_WORK TO COMPLETE_
Set down exact lines only, from the line with "Can you tell" through the last line of the material below, with every picture left out.
*** DATA FOR THIS TASK Section Begins ***
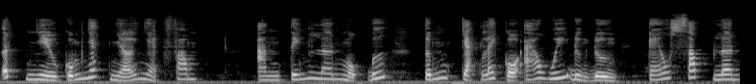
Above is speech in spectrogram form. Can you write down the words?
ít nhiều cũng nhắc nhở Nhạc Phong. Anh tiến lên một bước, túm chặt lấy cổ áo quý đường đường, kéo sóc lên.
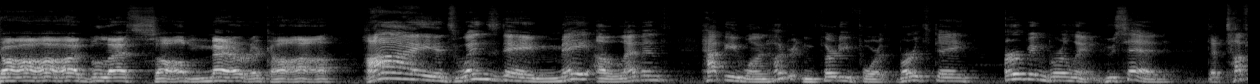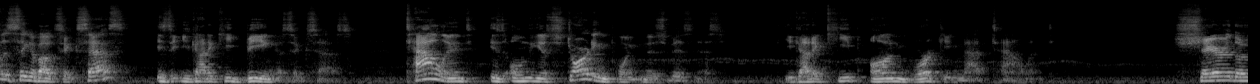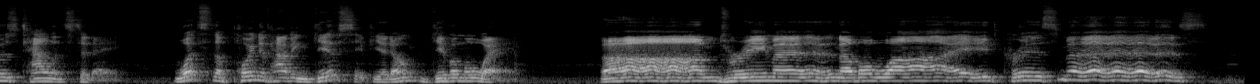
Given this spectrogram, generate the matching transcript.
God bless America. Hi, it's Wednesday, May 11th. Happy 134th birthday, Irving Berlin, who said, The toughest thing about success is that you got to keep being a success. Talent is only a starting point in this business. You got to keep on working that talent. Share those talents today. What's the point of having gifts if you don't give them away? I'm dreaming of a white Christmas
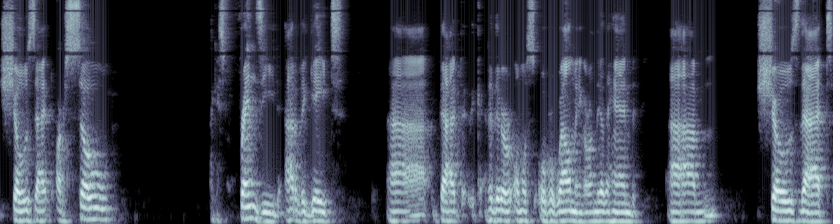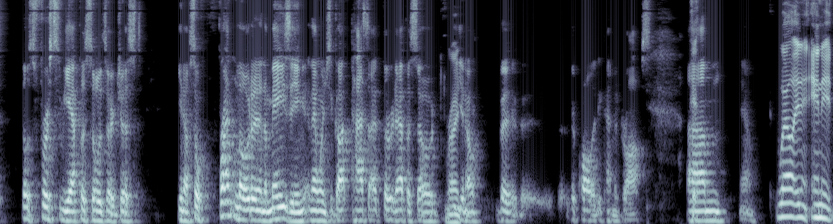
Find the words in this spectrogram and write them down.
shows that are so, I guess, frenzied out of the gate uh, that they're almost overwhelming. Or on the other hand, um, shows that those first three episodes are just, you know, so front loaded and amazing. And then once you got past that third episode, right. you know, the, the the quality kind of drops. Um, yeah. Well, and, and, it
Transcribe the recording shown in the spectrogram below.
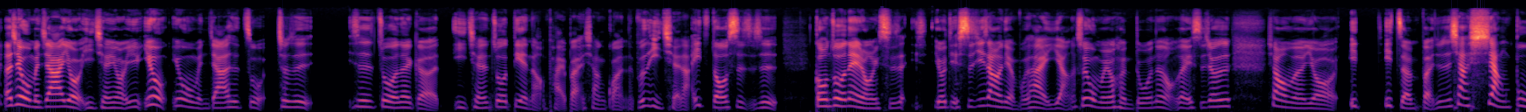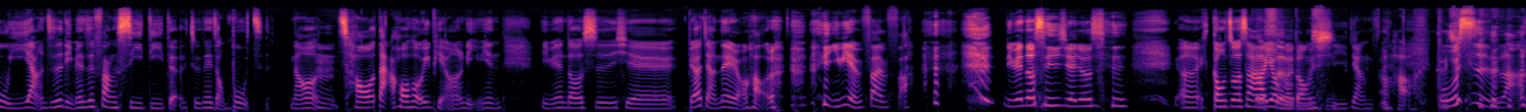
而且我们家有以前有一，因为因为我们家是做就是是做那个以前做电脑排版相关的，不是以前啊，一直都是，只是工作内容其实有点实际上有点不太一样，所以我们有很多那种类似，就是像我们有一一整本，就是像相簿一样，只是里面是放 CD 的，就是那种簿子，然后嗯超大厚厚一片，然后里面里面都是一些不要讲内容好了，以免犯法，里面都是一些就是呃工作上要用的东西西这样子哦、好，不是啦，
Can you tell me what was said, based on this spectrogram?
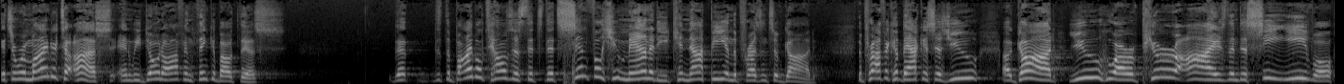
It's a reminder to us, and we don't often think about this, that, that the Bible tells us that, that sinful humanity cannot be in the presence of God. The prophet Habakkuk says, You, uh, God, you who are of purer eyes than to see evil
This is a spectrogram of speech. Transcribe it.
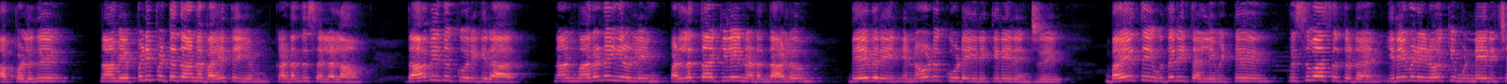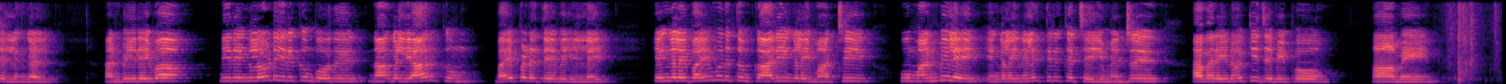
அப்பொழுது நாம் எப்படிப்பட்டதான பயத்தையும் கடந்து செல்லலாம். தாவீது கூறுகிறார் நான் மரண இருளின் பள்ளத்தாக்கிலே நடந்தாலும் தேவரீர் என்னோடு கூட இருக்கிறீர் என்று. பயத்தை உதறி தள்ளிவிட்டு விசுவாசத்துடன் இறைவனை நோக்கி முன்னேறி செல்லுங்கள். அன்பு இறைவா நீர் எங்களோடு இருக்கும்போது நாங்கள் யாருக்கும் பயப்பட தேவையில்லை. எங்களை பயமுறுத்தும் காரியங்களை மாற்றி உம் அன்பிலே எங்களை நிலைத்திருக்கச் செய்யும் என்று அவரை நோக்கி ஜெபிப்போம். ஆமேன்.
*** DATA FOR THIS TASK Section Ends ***
_RESPONSE_
Can you tell me what was said, based on this spectrogram?
It's a reminder to us, and we don't often think about this, that, that the Bible tells us that, that sinful humanity cannot be in the presence of God. The prophet Habakkuk says, You, uh, God, you who are of purer eyes than to see evil
This is a spectrogram of speech. Transcribe it.
அப்பொழுது நாம் எப்படிப்பட்டதான பயத்தையும் கடந்து செல்லலாம். தாவீது கூறுகிறார் நான் மரண இருளின் பள்ளத்தாக்கிலே நடந்தாலும் தேவரீர் என்னோடு கூட இருக்கிறீர் என்று. பயத்தை உதறி தள்ளிவிட்டு விசுவாசத்துடன் இறைவனை நோக்கி முன்னேறி செல்லுங்கள். அன்பு இறைவா நீர் எங்களோடு இருக்கும்போது நாங்கள் யாருக்கும் பயப்பட தேவையில்லை. எங்களை பயமுறுத்தும் காரியங்களை மாற்றி உம் அன்பிலே எங்களை நிலைத்திருக்கச் செய்யும் என்று அவரை நோக்கி ஜெபிப்போம். ஆமேன்.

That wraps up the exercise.